Ronald Darby went down with an injury scare of his own in week one, forcing him to miss half of his first campaign in Midnight Green. This once again elevated Jalen Mills to the number one spot. Covering elite receivers and perfecting his off-coverage technique, Mills has come a long way since his rookie days. A key breakup that sealed the deal against Atlanta in the NFC Championship game will stand out to many, but his heart and resilience should be just as poignant. No corner was targeted more than the former LSU standout in 2017 as teams looked to exploit the weak link in the secondary, but the more they backed the Dog against the wall, the more its bite became worse than its bark.

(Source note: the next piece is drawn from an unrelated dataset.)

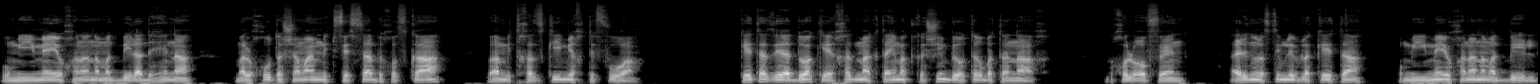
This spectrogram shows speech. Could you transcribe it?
ומימי יוחנן המטביל עד הנה מלכות השמיים נתפסה בחוזקה והמתחזקים יחטפוה. קטע זה ידוע כאחד מהקטעים הקשים ביותר בתנ"ך. בכל אופן, עלינו לשים לב לקטע ומימי יוחנן המטביל.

The unpopular option here then would be to cash in on Jalen Mills after a stunning sophomore campaign, retaining Jones and Darby as starters, penning Patrick Robinson to a new contract. This isn’t likely, but a this stage you can certainly make the case for Mills having more value in a trade than Ronald Darby due to age, durability and recent production.

The smartest option for the Eagles would be to get their best three cornerbacks on the field. Jalen Mills played plenty of snaps from the slot during his rookie season and it’s arguable that his skillset would be more suited to that role, given his physicality and desire to get down and dirty with big hits and secure tackles. That would allow Mills, Jones and Darby all to play at the same time.

However, here’s catch-22. Ronald Darby has one year left on his contract with the Eagles and will be sniffing for an extension, enter the next domino. Would the Eagles seek to cash in on Darby, who missed eight games with an injury in his first season as an Eagle, while value is there and use that saving to retain Patrick Robinson, fielding a combo of Jones, Mills and Robinson, or instead let Darby ride out his contract and potentially walk into free agency?

If the Eagles proceed to part ways with either Darby or Robinson, they’re certainly going to need re-enforcements. Beyond a wildly impressive Rasul Douglas, the Eagles have a lack of starter-ready or even backup-ready depth at the position. In recent years, the team turned to the CFL for names such as Mitchell White and Aaron Grymes to compete during Training Camp, but with such a deep cornerback class this year, it would behoove the Eagles to try and grab a late steal. (We’ll have plenty of cornerback prospect analysis and interviews with some potential targets so don’t panic).

It’s safe to say that the secondary that soared high above expectations in 2017 may have a very different look as we head into the depths of the offseason…but will that be for better or worse? The answer to that lies in the hands of Howie Roseman.


Mandatory Credit: John David Mercer-USA TODAY Sports